openSPOT 4 (openSpot)

Flying under my radar was the release of the SharkRF openSPOT 4. After reading up, it’s another incremental release. What’s new in the 4? Improved battery life (up to 30 hours), multi-core CPU, new WiFi module, and split into two offerings: openSPOT 4 and openSPOT 4 Pro. That’s it, near as I can tell. It’s probably due to chip shortages, but the openSPOT 4 is available now where as the openSPOT 4 Pro is due to ship again August 20th.

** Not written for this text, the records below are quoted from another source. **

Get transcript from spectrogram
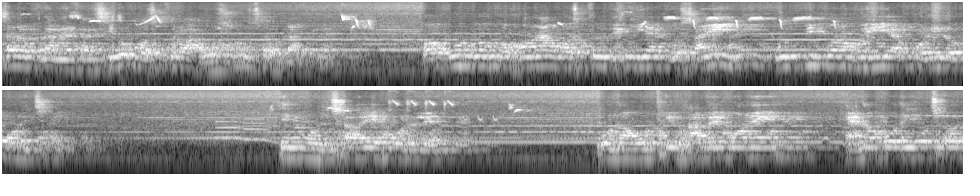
সারগ্রামের কাছেও বস্ত্র, আবশ্যক সব রাখলেন। অপূর্ব গহনা, বস্ত্র দেখিয়া গোসাই উদ্দীপন হইয়া পড়িল মরিচাই তিনি মূর্ছা হয়ে পড়লেন। পুনঃ উঠি ভাবে মনে কেন পরিচ্ছদ।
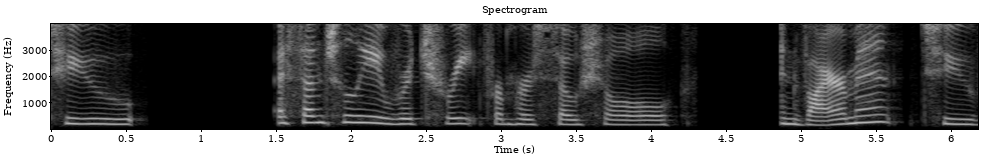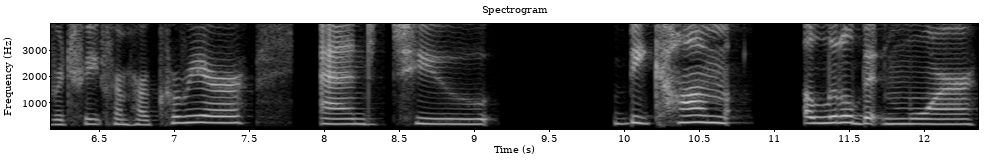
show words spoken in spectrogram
to essentially retreat from her social environment, to retreat from her career, and to become a little bit more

What’s the difference between the 4 and 4 Pro? Hardware cross mode capability and price. The openSPOT 4 rings in a € 249.00 ($254.14 USD) and the 4 PRO at € 319.00 ($325.59 USD, both conversions as of this writing). First introduced in the openSPOT 3, SharkRF hotspots are the only ones with the ability to cross mode D-STAR with DMR, C4FM, and NXDN networks. The 4 does not have the capability to cross mode D-STAR with other networks, the 4 Pro does have this capability. As with other openSPOT releases, the release of the OS4 end-of-life’s the previous model. The openSPOT 3 will probably get some firmware updates here-and-there but don’t expect many more based on past experience. I liked the openSPOT 3 for what it was. The 4’s are another pass for me because this release that doesn’t offer much more features than my openSPOT 3.

Nearly as soon as the OSJ went to publish last month, the wording about DroidStar no longer being available for iOS was removed. It appears the issues of concern were resolved. DroidStar is back in TestFlight and I heard from iOS users that it was working for them again.

Thanks for reading and 73… de Jeff – K8JTK